Instructions for the task: Your answer is a copy of every line in the records where "just" appears.

Dataset records:
※

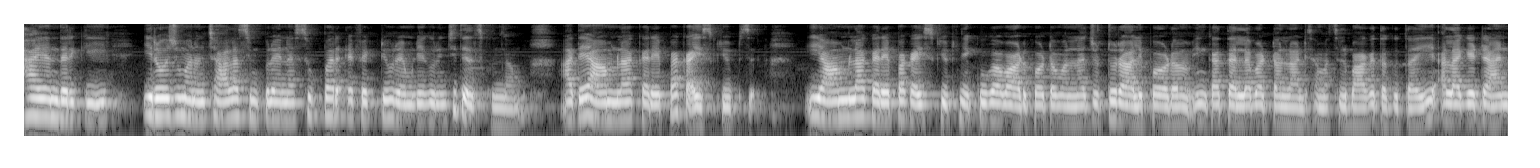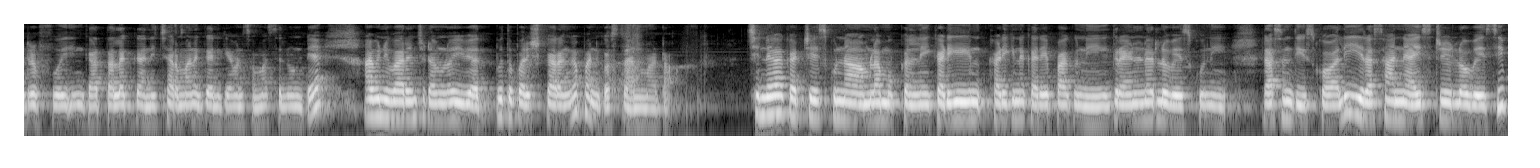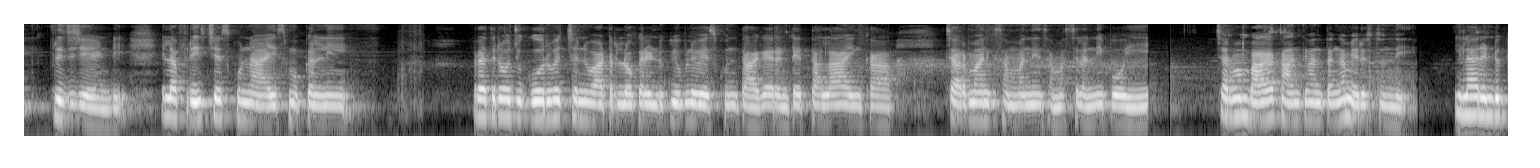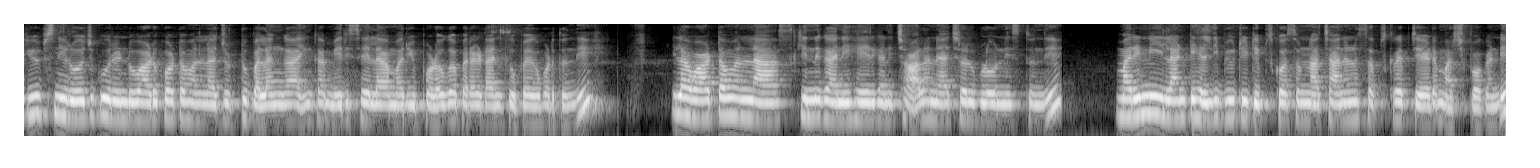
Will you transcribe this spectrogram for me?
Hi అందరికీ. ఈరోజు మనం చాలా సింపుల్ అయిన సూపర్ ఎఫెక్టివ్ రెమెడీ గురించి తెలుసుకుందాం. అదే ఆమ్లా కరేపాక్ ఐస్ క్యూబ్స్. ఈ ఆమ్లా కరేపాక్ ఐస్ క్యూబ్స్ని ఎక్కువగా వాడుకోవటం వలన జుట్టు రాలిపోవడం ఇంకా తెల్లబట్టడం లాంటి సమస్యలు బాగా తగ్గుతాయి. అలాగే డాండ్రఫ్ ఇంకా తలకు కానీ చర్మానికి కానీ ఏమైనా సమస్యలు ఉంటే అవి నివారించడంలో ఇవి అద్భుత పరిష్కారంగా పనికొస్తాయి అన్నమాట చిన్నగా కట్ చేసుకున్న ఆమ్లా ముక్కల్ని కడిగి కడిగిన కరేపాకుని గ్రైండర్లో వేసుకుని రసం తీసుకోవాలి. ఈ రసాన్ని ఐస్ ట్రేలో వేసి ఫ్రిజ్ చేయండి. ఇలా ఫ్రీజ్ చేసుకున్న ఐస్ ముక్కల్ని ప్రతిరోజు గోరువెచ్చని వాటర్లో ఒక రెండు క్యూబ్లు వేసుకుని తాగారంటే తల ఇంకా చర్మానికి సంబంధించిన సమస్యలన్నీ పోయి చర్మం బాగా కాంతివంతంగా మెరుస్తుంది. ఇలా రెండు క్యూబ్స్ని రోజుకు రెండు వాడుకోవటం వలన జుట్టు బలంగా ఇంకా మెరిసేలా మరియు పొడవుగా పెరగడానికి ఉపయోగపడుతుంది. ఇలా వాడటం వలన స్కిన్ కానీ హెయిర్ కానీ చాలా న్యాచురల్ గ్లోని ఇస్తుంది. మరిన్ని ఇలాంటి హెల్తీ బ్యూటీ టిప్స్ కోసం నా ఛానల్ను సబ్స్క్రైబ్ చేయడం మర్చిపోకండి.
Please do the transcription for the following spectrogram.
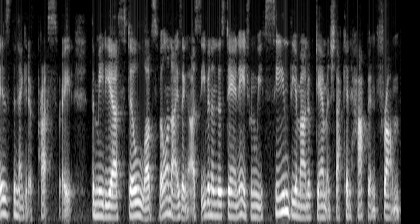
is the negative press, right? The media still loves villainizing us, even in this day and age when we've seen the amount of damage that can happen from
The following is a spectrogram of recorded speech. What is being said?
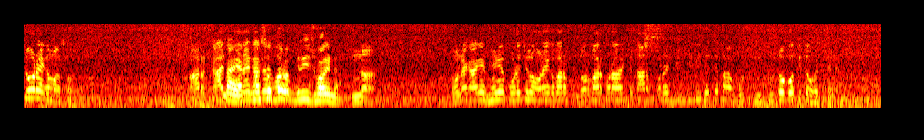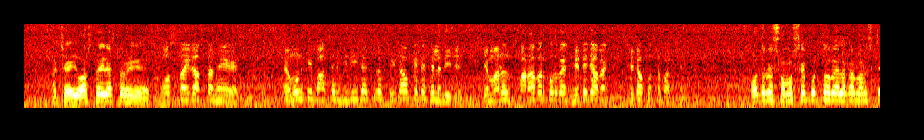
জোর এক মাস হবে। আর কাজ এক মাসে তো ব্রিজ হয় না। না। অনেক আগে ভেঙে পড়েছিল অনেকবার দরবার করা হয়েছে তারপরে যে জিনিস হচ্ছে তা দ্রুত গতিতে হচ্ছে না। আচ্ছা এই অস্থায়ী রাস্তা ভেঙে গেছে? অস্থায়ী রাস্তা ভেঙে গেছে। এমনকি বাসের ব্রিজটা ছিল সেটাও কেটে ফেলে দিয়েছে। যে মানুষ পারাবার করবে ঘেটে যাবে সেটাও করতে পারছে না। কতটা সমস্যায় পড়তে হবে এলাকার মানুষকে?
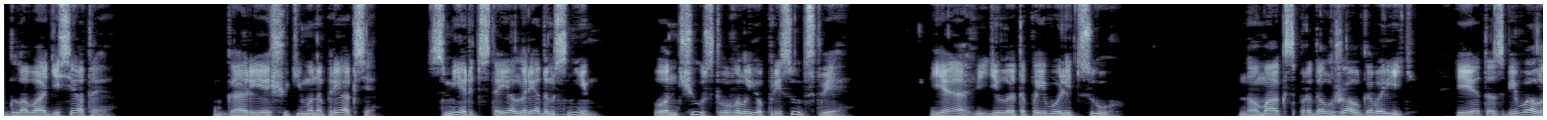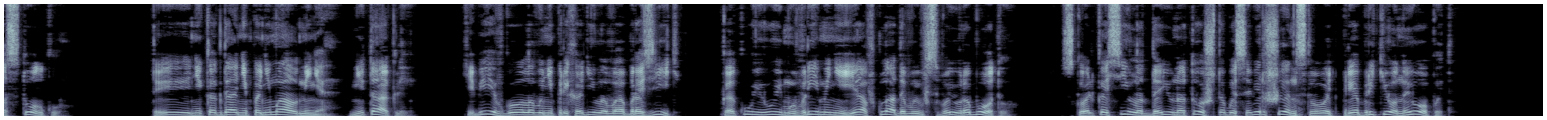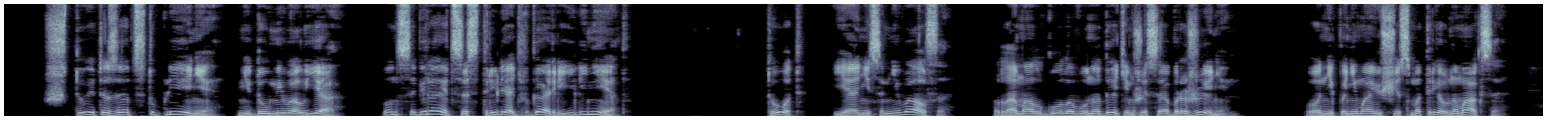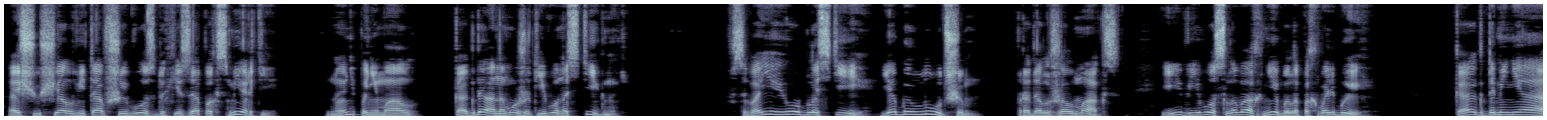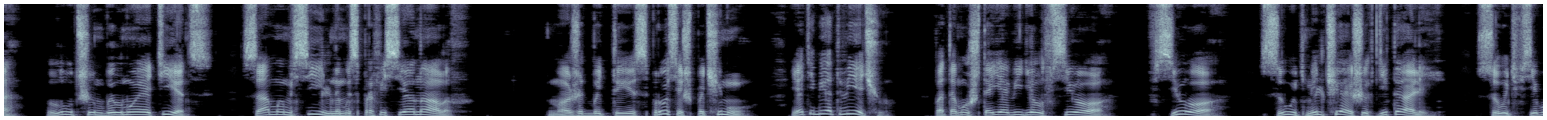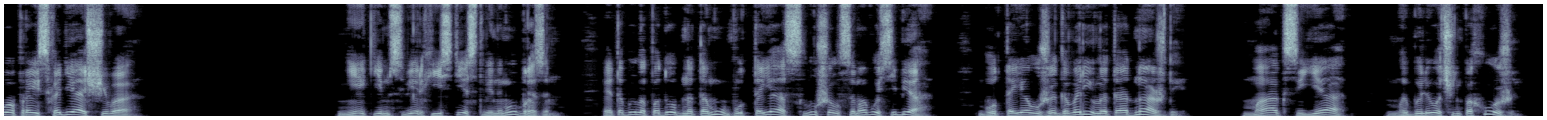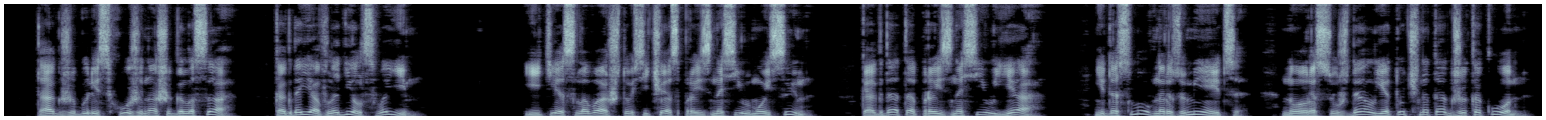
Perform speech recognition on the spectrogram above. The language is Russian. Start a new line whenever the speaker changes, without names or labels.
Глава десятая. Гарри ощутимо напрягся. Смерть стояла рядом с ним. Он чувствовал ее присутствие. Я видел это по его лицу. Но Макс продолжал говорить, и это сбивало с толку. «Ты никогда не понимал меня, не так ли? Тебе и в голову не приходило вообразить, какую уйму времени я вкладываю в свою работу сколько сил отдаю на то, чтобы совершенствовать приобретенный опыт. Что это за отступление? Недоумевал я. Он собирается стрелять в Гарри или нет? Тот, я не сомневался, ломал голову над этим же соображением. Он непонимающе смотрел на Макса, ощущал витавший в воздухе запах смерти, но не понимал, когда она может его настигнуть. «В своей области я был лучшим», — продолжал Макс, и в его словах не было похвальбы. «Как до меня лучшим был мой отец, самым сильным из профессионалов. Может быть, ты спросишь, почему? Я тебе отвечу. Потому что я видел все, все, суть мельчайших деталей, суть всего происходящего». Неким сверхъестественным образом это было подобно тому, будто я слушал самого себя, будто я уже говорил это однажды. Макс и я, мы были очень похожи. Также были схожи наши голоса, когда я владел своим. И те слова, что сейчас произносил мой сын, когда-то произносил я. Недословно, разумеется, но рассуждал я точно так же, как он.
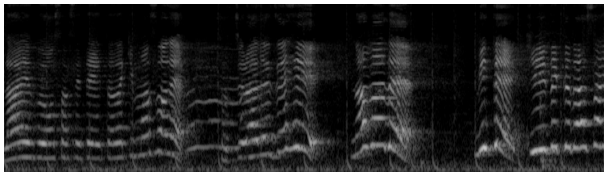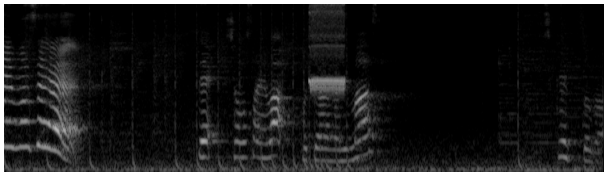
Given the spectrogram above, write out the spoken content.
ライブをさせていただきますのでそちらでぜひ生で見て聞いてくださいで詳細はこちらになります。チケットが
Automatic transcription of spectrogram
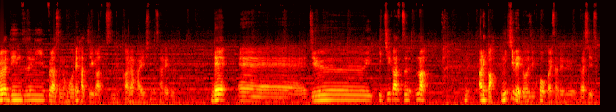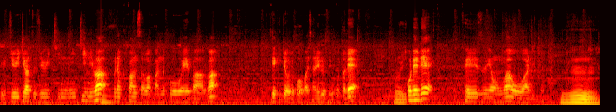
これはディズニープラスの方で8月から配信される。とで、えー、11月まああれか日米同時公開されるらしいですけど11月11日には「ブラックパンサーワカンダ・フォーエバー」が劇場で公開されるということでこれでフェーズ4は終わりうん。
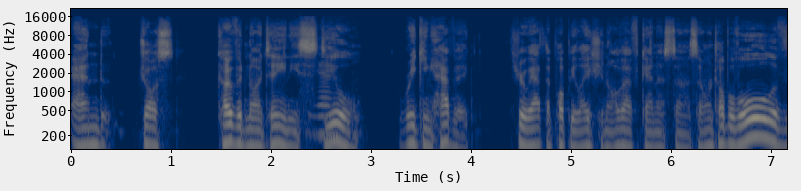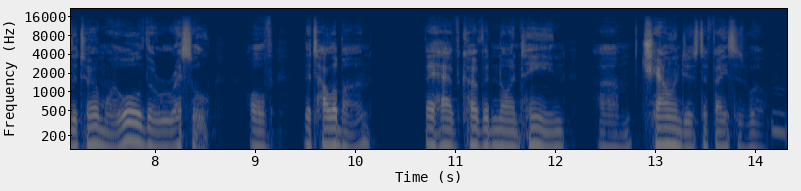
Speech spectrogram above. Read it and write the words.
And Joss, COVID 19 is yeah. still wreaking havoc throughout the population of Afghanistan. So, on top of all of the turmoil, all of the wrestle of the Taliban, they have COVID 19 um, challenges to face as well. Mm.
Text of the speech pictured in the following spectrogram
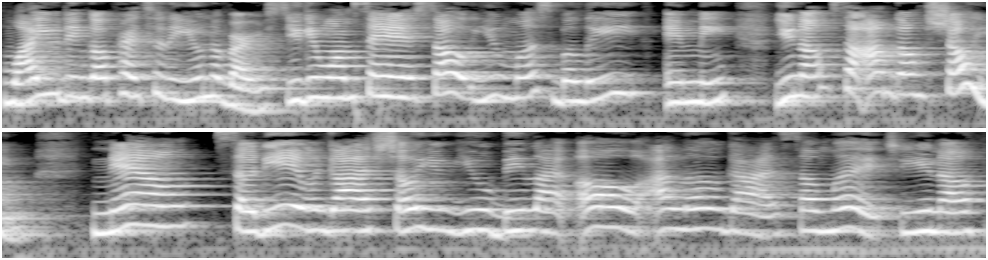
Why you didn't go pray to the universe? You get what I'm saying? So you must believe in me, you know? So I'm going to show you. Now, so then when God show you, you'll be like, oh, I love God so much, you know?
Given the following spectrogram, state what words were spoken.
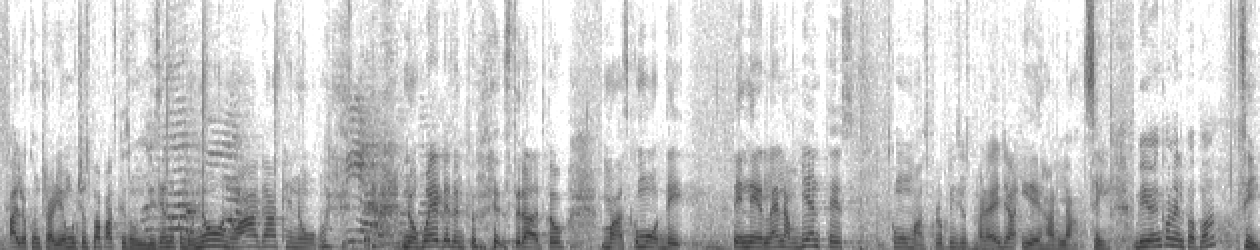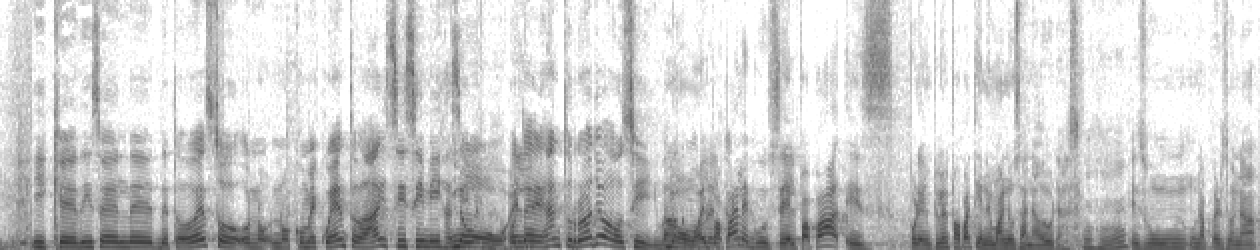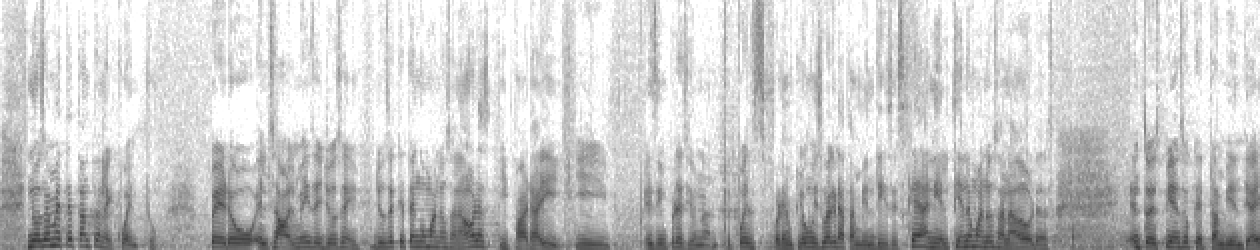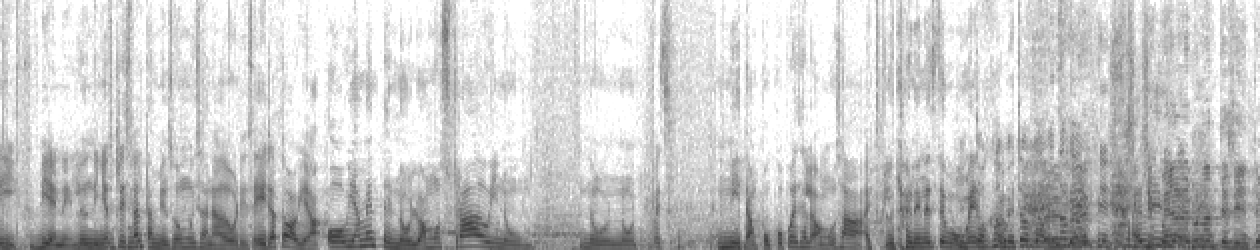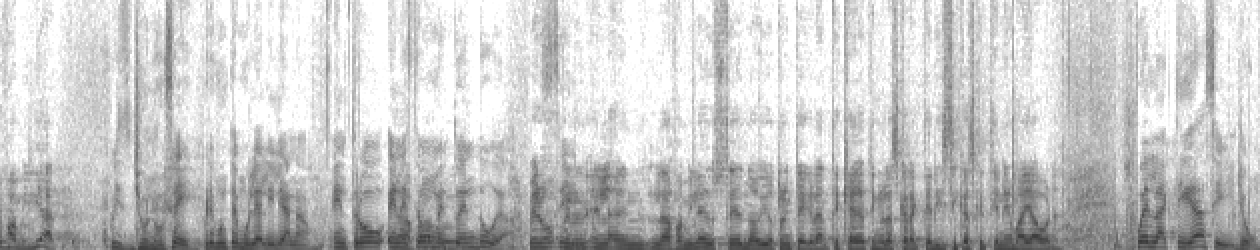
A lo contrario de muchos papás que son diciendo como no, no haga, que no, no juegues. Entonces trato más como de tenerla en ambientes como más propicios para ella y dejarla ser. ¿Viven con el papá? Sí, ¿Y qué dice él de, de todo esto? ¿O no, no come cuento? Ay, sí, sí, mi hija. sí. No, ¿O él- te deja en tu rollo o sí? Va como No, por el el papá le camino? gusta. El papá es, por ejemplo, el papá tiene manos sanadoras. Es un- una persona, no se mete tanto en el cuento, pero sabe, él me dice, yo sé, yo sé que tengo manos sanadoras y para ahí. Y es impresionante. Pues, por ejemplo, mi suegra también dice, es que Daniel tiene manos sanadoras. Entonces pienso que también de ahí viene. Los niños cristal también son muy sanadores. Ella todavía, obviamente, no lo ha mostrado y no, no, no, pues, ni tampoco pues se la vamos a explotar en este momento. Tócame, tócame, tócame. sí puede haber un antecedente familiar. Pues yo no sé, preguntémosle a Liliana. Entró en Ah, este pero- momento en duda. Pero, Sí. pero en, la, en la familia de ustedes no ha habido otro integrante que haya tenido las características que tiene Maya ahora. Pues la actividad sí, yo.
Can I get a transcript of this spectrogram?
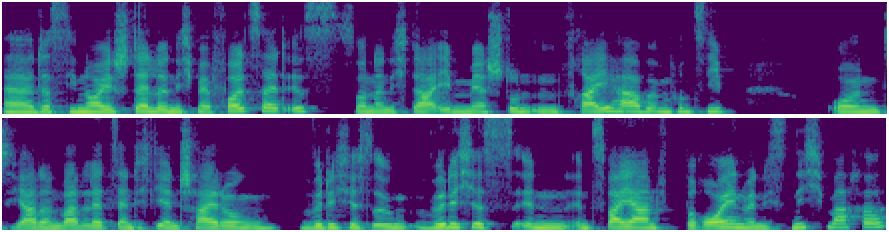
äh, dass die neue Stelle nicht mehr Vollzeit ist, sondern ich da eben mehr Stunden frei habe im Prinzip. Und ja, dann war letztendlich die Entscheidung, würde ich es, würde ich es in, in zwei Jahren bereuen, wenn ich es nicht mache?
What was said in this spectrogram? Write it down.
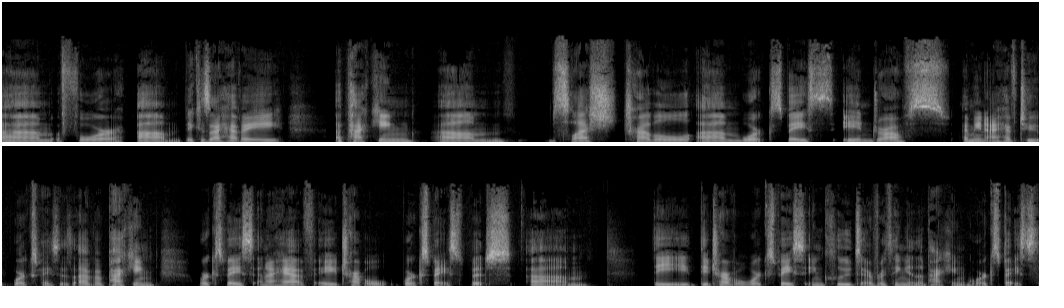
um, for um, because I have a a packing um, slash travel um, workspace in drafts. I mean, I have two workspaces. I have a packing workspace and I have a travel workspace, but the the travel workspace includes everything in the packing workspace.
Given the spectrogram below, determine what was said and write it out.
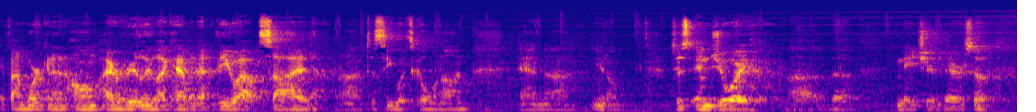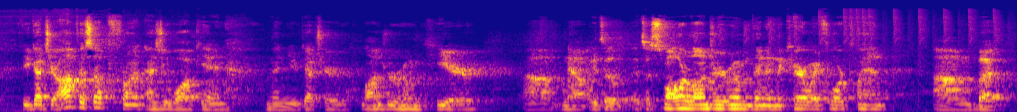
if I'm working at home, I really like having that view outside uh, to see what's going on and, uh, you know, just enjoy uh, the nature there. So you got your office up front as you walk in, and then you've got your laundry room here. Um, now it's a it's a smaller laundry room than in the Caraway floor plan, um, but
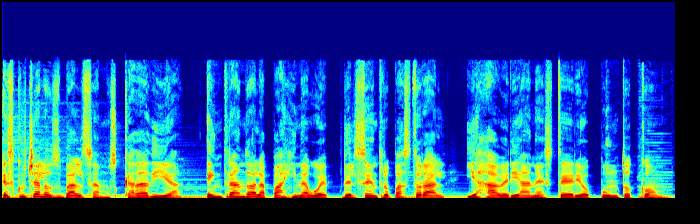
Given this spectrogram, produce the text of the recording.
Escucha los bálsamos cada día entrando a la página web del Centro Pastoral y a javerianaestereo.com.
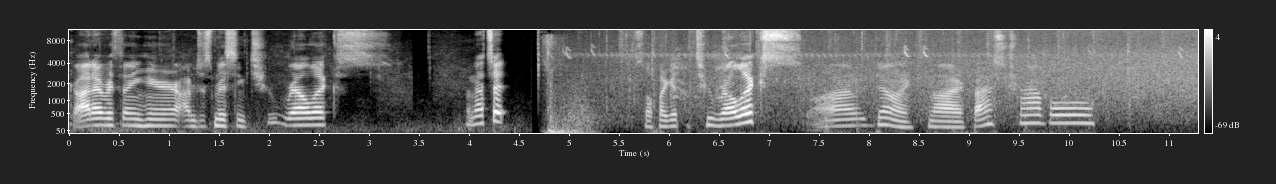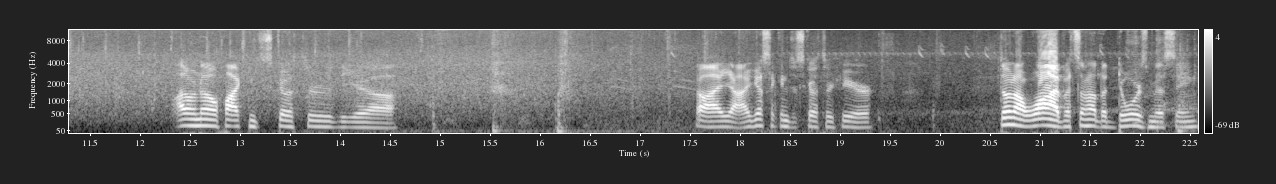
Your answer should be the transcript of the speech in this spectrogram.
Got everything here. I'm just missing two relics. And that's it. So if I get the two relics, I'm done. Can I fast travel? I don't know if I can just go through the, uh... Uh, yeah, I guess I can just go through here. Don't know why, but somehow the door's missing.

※

Result:
if I'm working at home, I really like having that view outside uh, to see what's going on and, uh, you know, just enjoy uh, the nature there. So you got your office up front as you walk in, and then you've got your laundry room here. Um, now it's a it's a smaller laundry room than in the Caraway floor plan, um, but
Got everything here. I'm just missing two relics. And that's it. So if I get the two relics, I'm done. Can I fast travel? I don't know if I can just go through the, uh... Uh, yeah, I guess I can just go through here. Don't know why, but somehow the door's missing.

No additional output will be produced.